2. Vinyl Floors Can Be Easily Damaged
Although a vinyl floor is highly durable, it can be easily damaged by sharp objects like dropping a knife or a pair of scissors or sliding a piece of metal furniture-like chair.
3. Easy Dents
As vinyl floorings do not have a rigid core, it can get dented by putting a heavy object on top. That can be a problem if you have or plan to get heavy furniture or decorations.
4. Fading or Discoloration
Vinyl flooring has a different laminate on topcoat which can get discoloured or show signs of fading from prolonged exposure to sunlight. Floors can get damaged in extreme temperatures. So, vinyl floorings in a sunlit room or sunroom should be limited from the sun during the day.
As vinyl floorings are not biodegradable, it can be difficult to recycle for environmentally conscious clients. Although there are some Vinyl floorings that are biodegradable, those only comprise a small percentage.
Vinyl flooring can be considered as one of the most convenient flooring options. It can be a choice for any budget with its 100% moisture resistant appeal, easy installation, durability and variety. Vinyl floorings are of low maintenance and easy to clean- weekly mopping and sweeping are all it takes.
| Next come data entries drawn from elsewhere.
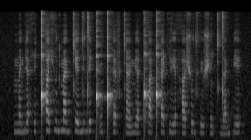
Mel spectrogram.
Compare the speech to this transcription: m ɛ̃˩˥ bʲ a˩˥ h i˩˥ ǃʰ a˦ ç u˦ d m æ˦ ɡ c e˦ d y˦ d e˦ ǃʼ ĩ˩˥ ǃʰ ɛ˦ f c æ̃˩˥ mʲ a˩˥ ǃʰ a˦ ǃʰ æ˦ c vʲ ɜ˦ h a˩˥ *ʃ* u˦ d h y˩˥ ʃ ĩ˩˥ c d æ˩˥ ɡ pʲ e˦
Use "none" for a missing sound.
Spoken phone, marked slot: ʃ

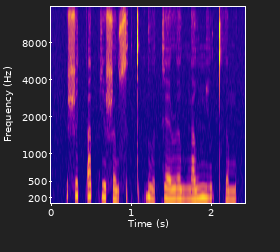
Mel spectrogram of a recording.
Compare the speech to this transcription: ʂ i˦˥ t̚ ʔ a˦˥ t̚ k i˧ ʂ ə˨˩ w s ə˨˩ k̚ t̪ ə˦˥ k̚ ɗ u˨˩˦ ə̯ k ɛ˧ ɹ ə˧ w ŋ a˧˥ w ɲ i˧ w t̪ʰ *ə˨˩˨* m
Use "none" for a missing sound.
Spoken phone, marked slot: ə˧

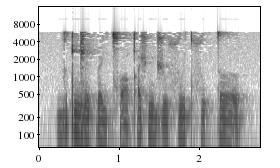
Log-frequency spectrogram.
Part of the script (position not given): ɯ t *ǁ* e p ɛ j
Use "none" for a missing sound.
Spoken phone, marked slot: ŋ͡ǁ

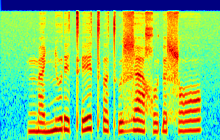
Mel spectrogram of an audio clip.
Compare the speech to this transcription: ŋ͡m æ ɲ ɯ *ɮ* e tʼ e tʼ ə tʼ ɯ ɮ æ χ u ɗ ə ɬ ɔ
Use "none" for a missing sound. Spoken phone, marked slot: ɾ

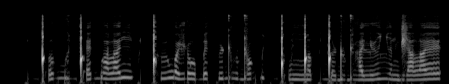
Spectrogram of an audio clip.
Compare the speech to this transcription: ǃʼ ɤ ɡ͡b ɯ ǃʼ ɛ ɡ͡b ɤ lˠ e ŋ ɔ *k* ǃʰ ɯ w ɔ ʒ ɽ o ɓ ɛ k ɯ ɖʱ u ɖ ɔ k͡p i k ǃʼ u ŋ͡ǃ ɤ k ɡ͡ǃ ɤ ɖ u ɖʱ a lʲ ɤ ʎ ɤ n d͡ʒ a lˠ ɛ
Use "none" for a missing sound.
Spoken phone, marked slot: k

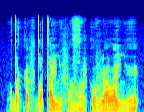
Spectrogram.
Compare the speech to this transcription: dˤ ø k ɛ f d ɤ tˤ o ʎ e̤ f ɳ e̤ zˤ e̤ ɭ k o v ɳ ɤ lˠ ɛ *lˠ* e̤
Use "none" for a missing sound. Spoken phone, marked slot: ʎ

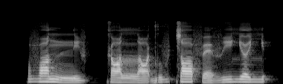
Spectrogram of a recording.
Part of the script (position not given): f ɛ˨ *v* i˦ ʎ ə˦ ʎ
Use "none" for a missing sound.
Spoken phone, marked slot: v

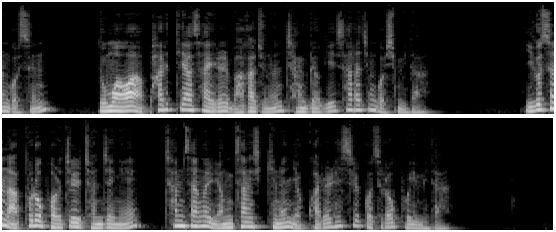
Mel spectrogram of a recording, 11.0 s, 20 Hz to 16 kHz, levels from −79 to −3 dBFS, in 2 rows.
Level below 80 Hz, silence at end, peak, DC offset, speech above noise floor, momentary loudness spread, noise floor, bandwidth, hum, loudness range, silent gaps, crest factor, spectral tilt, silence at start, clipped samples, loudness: -48 dBFS; 1.05 s; -6 dBFS; under 0.1%; 53 dB; 11 LU; -77 dBFS; 13.5 kHz; none; 5 LU; none; 18 dB; -7 dB/octave; 0 s; under 0.1%; -25 LUFS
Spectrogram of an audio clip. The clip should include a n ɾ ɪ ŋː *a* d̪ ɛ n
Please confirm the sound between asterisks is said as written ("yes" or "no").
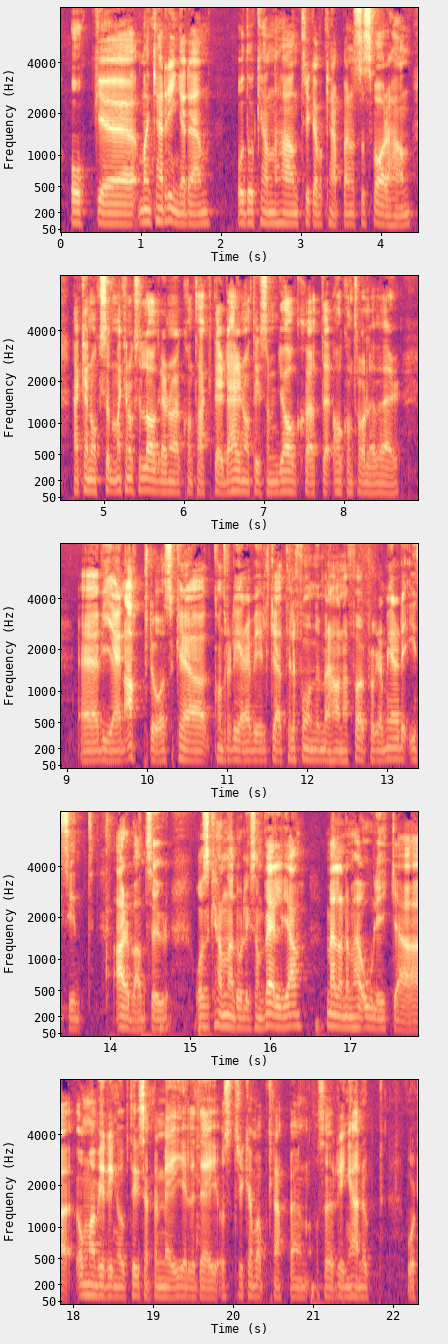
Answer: yes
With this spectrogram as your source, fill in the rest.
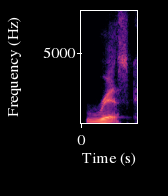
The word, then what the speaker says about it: RISQ: Now he's using data from Boston-based Risk, which is spelled RISQ, and they are a data analytics firm specializing in climate risk.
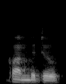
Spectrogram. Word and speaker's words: Coimbatore: Coimbatore.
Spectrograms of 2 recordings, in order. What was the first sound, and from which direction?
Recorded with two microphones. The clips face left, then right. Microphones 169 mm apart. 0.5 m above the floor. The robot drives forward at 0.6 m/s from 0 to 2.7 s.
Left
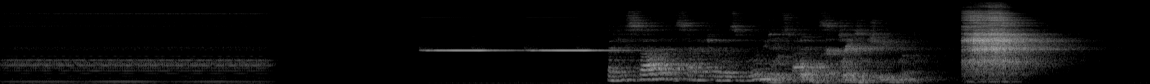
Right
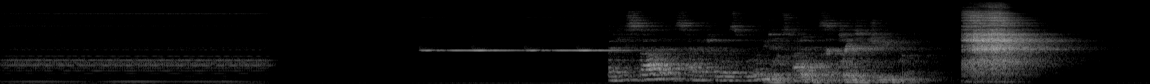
A microwave, 20° left (ahead or behind).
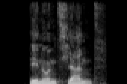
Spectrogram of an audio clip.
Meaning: informer (male or of unspecified gender) (Someone who denounces or informs against a person.)
- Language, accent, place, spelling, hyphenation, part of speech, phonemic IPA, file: German, Germany, Berlin, Denunziant, De‧nun‧zi‧ant, noun, /denʊnˈtsi̯ant/, De-Denunziant.ogg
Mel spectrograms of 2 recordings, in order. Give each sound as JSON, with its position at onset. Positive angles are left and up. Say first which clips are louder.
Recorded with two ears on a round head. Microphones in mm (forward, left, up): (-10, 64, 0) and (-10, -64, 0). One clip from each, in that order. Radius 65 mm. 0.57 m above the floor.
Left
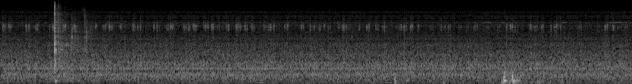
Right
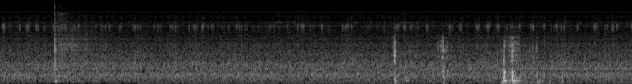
{"t": 0.5, "sound": "a splash", "louder": "left 5 dB", "side_deg": 85, "distance_m": 2.5}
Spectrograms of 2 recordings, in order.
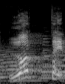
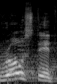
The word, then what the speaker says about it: roasted: แล้ว การ ย่าง ล่ะ รส ติด ไม่ ใช่ ไง รส ติด คุณ ต้อง ออก เสียง ว่า roasted ครับ เพราะ รส ติด เป็น ภาษา ไทย แล้ว roasted คือ เมื่อ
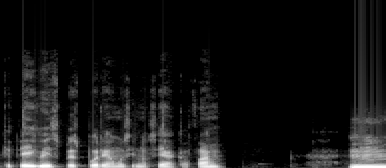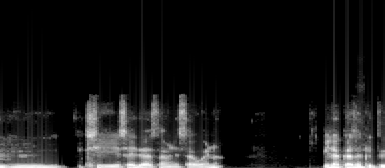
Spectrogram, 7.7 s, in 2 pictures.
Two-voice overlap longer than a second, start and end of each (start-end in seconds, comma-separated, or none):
none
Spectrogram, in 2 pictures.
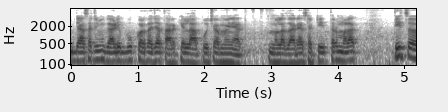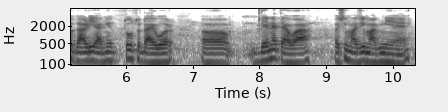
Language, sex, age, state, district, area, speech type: Marathi, male, 18-30, Maharashtra, Yavatmal, rural, spontaneous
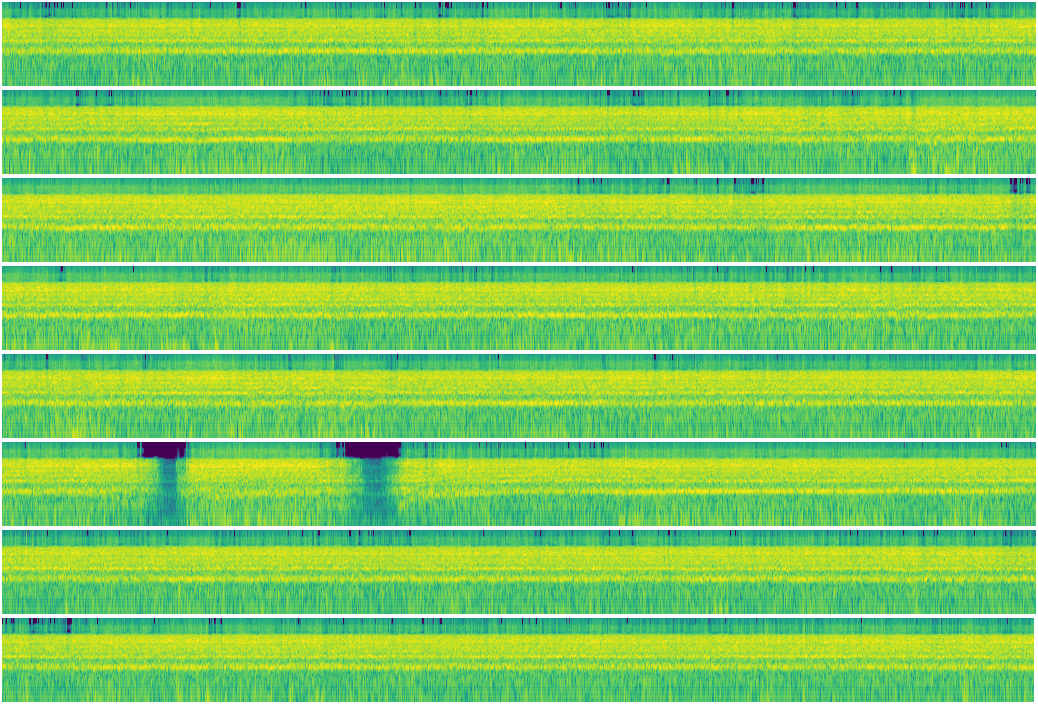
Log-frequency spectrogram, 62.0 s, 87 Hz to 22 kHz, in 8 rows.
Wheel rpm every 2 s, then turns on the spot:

These all advantages and benefits of vinyl flooring is the reason why it’s used in so many homes.